In addition, more recently the industry has sought from the UKG an agreement that there be a joint SG UKG taskforce convened in order to address the serious difficulties which they have faced in seafood exports since Brexit and how to overcome these.
That is an issue for DEFRA but I understand that the system is now running more effectively after some problems caused by the unfortunate timing of having a new system introduced at what is an already pressurised time for exporting for our industry, in the lead up to the Christmas and New Year markets.
The additional time and resources needed for exporters to complete a catch certificate - further exacerbated if you are exporting from a number of vessels - as well as the requirement for dates of landing of the vessel, not date of purchase is causing some serious issues.

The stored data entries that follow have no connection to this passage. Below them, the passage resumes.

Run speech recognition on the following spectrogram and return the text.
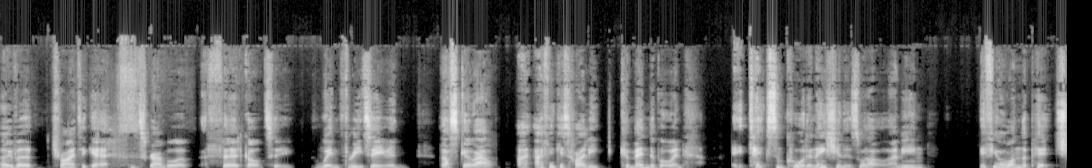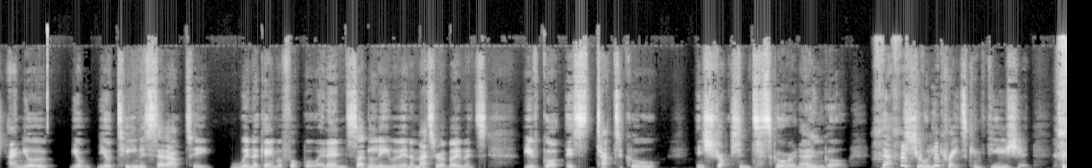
over trying to get and scramble a, a third goal to win 3-2 and thus go out. I, I think it's highly commendable and it takes some coordination as well. I mean, if you're on the pitch and your your your team is set out to win a game of football, and then suddenly within a matter of moments, you've got this tactical instruction to score an own goal. That surely creates confusion to,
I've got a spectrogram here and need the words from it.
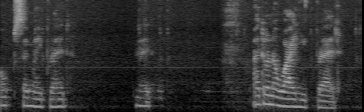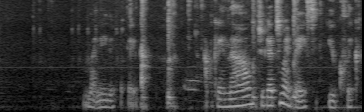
Oops, I made bread. Bread. I don't know why I need bread. I might need it for later. Okay, now to get to my base, you click.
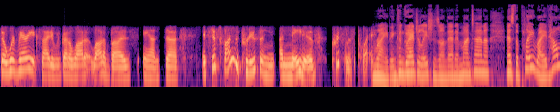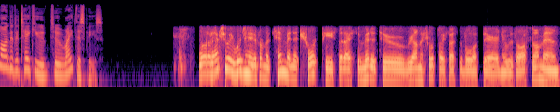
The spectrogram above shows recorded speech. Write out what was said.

The Scottish Government approach will certainly be to try and mitigate these quota losses through the whole suite of annual negotiations we are involved in, by way of quota transfers, with EU, Norway and Faroe.
Given the significant quota shortfalls as a result of the Trade & Co-Operation Agreement the loss of International quota swaps has proven to be a critical weakness. The options of in year exchanges, as envisaged in the Specialised Committee, is of course a welcome element. But let’s be clear; it cannot replace International quota swaps. Nowhere near. It cannot deliver 140 exchanges in year and it will not be able to deliver significant benefit as full quota allocations to vessels will have to be made well before the mid-year point, leaving very little to work with at a national level.
From a Scottish Government perspective we have already incorporated our National Cod Avoidance Plan. We will consider anything further under the Future Fisheries Management Strategy and future catching policy, which we will develop in close cooperation with our industry. We will consider measures that are practical, effective and responsible.
There may be further management measures agreed as the result of the bilateral negotiations, if they are found to be necessary.
The UK has not engaged us on that level of detail; it was mentioned in the exploratory discussion with EU in the middle of January, but with no formal conclusions. Given importance to Scotland I would expect, without hesitation, that we are fully involved and a lead UK member. There is an expectation that this work will start in earnest once the annual negotiations have concluded.
That will of course be for Uk Ministers to consider, in SG I will keep parliament fully informed on conclusion.